With public market capital so readily available for even early-stage biotechs, few privately held companies need to rush into the embrace of a buyer. Already more biotechs have raised initial public offerings in 2018 than in all of 2017, including companies whose drug candidates or technologies have yet to be tested in humans, suggesting that the seller’s market is—for the moment—intensifying.
And so those biotechs that have been acquired have for the most part been acquired at high valuations. Between January 2017 and June 2018, at least 25 privately owned biotech companies were acquired in deals where at least some terms were disclosed (upfront deal value, total potential deal value, or both), representing just under half of all biotech acquisitions during that 18-month period. Twenty of these biotechs were located in North America (19 in the US, one in Canada), with five hailing from Europe. An analysis of the characteristics of these companies and the deals they were able to extract from biopharmaceutical acquirers yields information about what buyers want, and where venture investment may continue to flow.

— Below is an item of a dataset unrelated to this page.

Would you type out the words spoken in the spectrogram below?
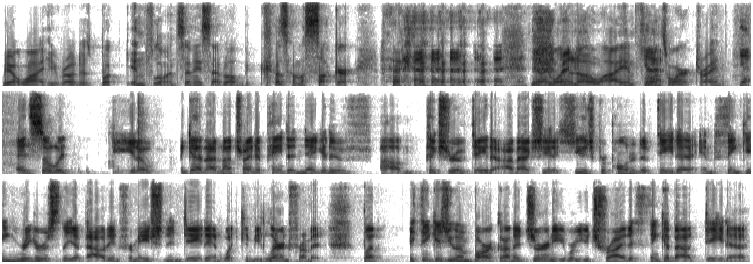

During the 18-month timeframe the average upfront payment for the acquisition of a private biotech was nearly $239 million. That’s not a self-evidently gaudy sum, though incorporating potential earn-out payments attached to future clinical, regulatory, or commercial success, raises the average potential value of these deals to nearly $820 million. Most importantly, it’s worth remembering that many of these acquisition targets are quite early stage and investors haven’t yet poured much time or money into their therapeutic candidates or discovery technologies. Investors’ return on investment can therefore be many multiples of their invested capital. And that return can arrive in a hurry.
Impact Biomedicines may be an outlier in terms of the size of its acquisition, but it’s illustrative of several larger points. In the lead-up to 2018’s JPMorgan Healthcare Conference in January, Celgene said it would acquire Impact for $1.1 billion upfront and total payments that could reach $7 billion if certain milestones are met. Impact was developing fedratinib, a small-molecule JAK2 kinase inhibitor with positive Phase 3 data in the blood cancer myelofibrosis. Impact was formed in only mid-2016, when fedratinib’s co-inventor secured venture backing to license the drug from its developer Sanofi (which had acquired the drug candidate through the 2010 acquisition of Targegen and back-burnered it due to safety concerns).
Up until its acquisition, Impact had pulled in only $22.5 million of a planned larger Series A financing, making the upfront deal payment alone worth 49x that initial investment (the multiple soars to an astronomical 311x based on the total potential deal value). Private financing details aren’t always announced or available, but of the 25 private biotech acquisitions during this time period, I was able to calculate acquisition multiples for 19. Across these deals, the upfront payment in a private biotech acquisition reflected a 7x return for investors (which is itself an average over what can be multiple financing rounds, so while a good proxy for investor return, specific investor returns will vary). When all possible milestone payments are incorporated, the average potential return reaches an extraordinary 26.7x.
Building value quickly
Like Impact, several biotechs acquired over the 18-month period were quite new to the scene. When the auto-immune disease focused Delinia was acquired by Celgene in January 2017 for $300 million upfront, it was only four months removed from announcing its Atlas Venture and Sofinnova funded Series A. Bristol-Myers Squibb acquired immune system specialists IFM for $300 million upfront in 2017 only a year after the biotech’s Series A and two years after foundation (figure 1). Though the average age of a private biotech at acquisition for this cohort is nearly nine years, the median age is six years (the oldest privately owned biotech acquired during the timeframe was Protein Sciences, a vaccine maker bought by Sanofi for $650 million upfront in July 2017).
These relatively quick acquisitions reflected the rapid pace of biotech innovation—particularly in the oncology field. Five of the seven youngest acquisition targets were developing oncology therapies and were at most three years old. (Those five deals featured an average upfront of $378 million, or $198 million excluding the outlier Impact, reinforcing the idea that these companies were able to drive quick and lucrative returns on relatively little invested capital.)
Overall, private oncology companies proved to be key targets for acquirers, with seven deals (average valuations were goosed by the Celgene/Impact deal) (figure 2).
Unlike Impact, many of the acquired private biotechs remained in early-stage development. Eight private biotechs with assets that had only advanced to the preclinical stage were acquired during the period, as were two companies that were still in the discovery stage (figure 3).
Chris Morrison has covered the biopharmaceutical industry for 18 years as a writer and editor for several industry publications. He is a former editor of In Vivo: The Business and Medicine Report and "The Pink Sheet" where he focused on trends in biopharmaceutical finance, business development, and research and development. Chris contributes to a variety of publications, including In Vivo, Datamonitor, Nature Biotechnology, and Nature Reviews Drug Discovery. He holds a bachelor’s degree in neurobiology and behavior from Cornell University and a master’s in science journalism from New York University.